- **Data under study**:
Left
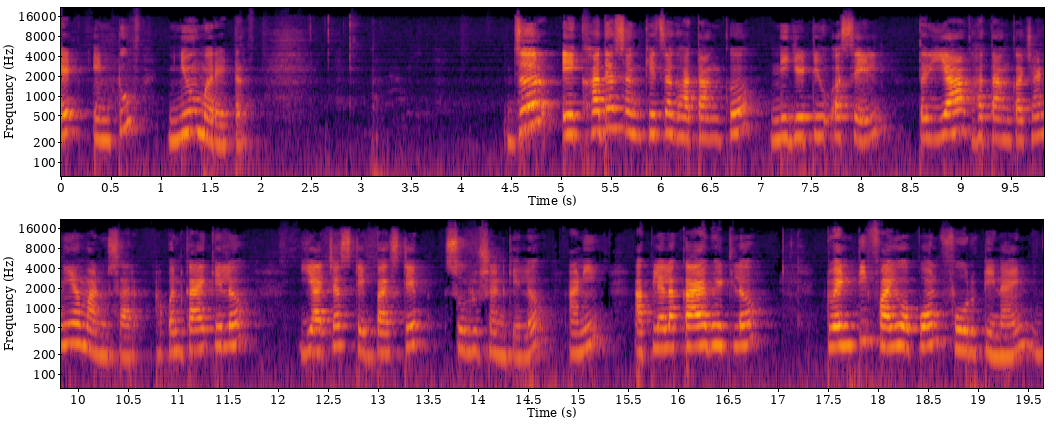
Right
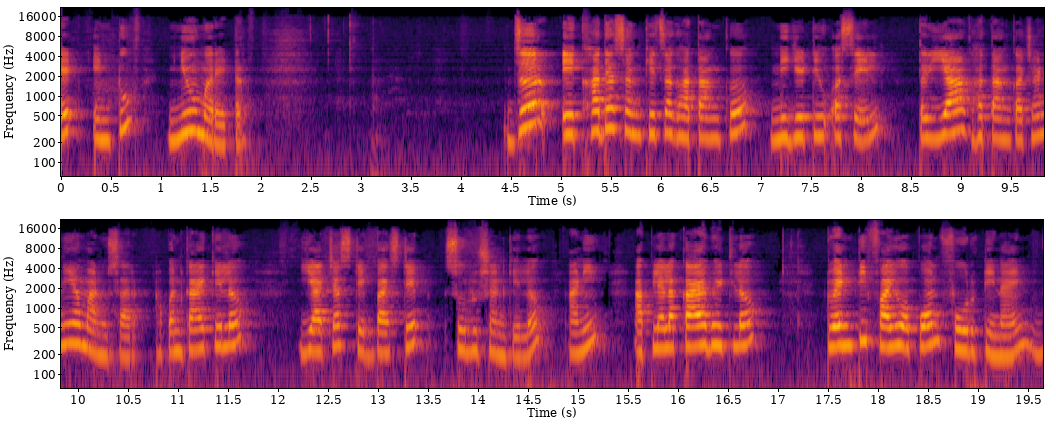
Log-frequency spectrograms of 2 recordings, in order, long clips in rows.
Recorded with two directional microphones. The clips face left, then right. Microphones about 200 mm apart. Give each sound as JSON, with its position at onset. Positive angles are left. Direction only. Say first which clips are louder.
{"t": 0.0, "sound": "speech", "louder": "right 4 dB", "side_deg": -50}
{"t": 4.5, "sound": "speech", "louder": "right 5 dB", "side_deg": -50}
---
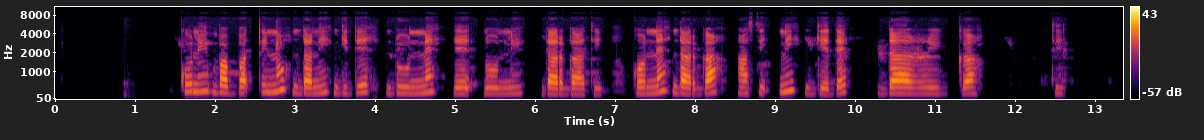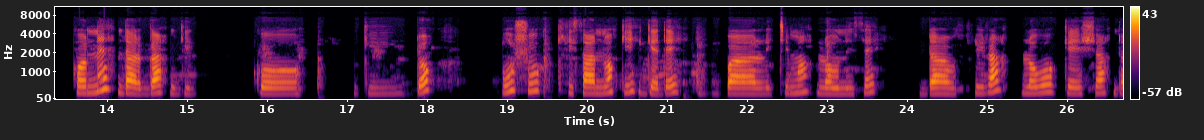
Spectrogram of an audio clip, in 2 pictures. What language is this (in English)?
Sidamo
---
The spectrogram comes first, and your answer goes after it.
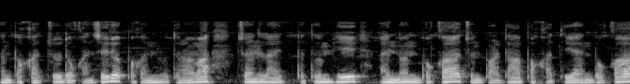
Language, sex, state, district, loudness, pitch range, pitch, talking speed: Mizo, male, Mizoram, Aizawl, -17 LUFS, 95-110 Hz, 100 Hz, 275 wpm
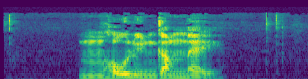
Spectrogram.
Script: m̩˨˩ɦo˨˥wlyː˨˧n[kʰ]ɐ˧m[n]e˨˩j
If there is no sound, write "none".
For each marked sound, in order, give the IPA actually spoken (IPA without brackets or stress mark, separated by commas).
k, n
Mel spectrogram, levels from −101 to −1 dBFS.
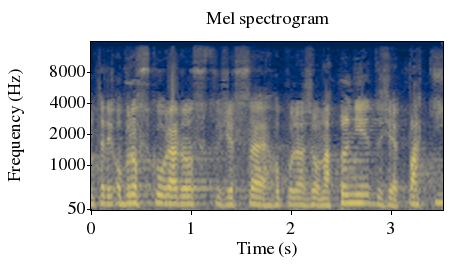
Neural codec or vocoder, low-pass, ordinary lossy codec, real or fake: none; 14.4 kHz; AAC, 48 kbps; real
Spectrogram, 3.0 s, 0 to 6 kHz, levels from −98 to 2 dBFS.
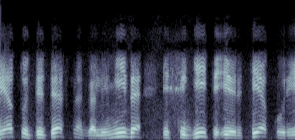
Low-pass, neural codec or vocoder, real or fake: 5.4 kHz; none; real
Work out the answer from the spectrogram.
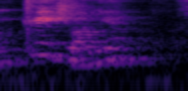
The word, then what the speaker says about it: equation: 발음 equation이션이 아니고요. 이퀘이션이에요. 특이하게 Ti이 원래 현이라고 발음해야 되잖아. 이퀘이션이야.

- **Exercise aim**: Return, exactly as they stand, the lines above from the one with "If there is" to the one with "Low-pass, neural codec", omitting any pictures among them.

- **Answer to the problem**:
If there is no sound, write "none".
For each marked sound, in order, give the IPA actually spoken (IPA without brackets or stress mark, separated by commas).
k, n
Mel spectrogram, levels from −101 to −1 dBFS.
Neural codec or vocoder, low-pass, ordinary lossy codec, real or fake: none; 14.4 kHz; AAC, 48 kbps; real
Spectrogram, 3.0 s, 0 to 6 kHz, levels from −98 to 2 dBFS.
Low-pass, neural codec or vocoder, real or fake: 5.4 kHz; none; real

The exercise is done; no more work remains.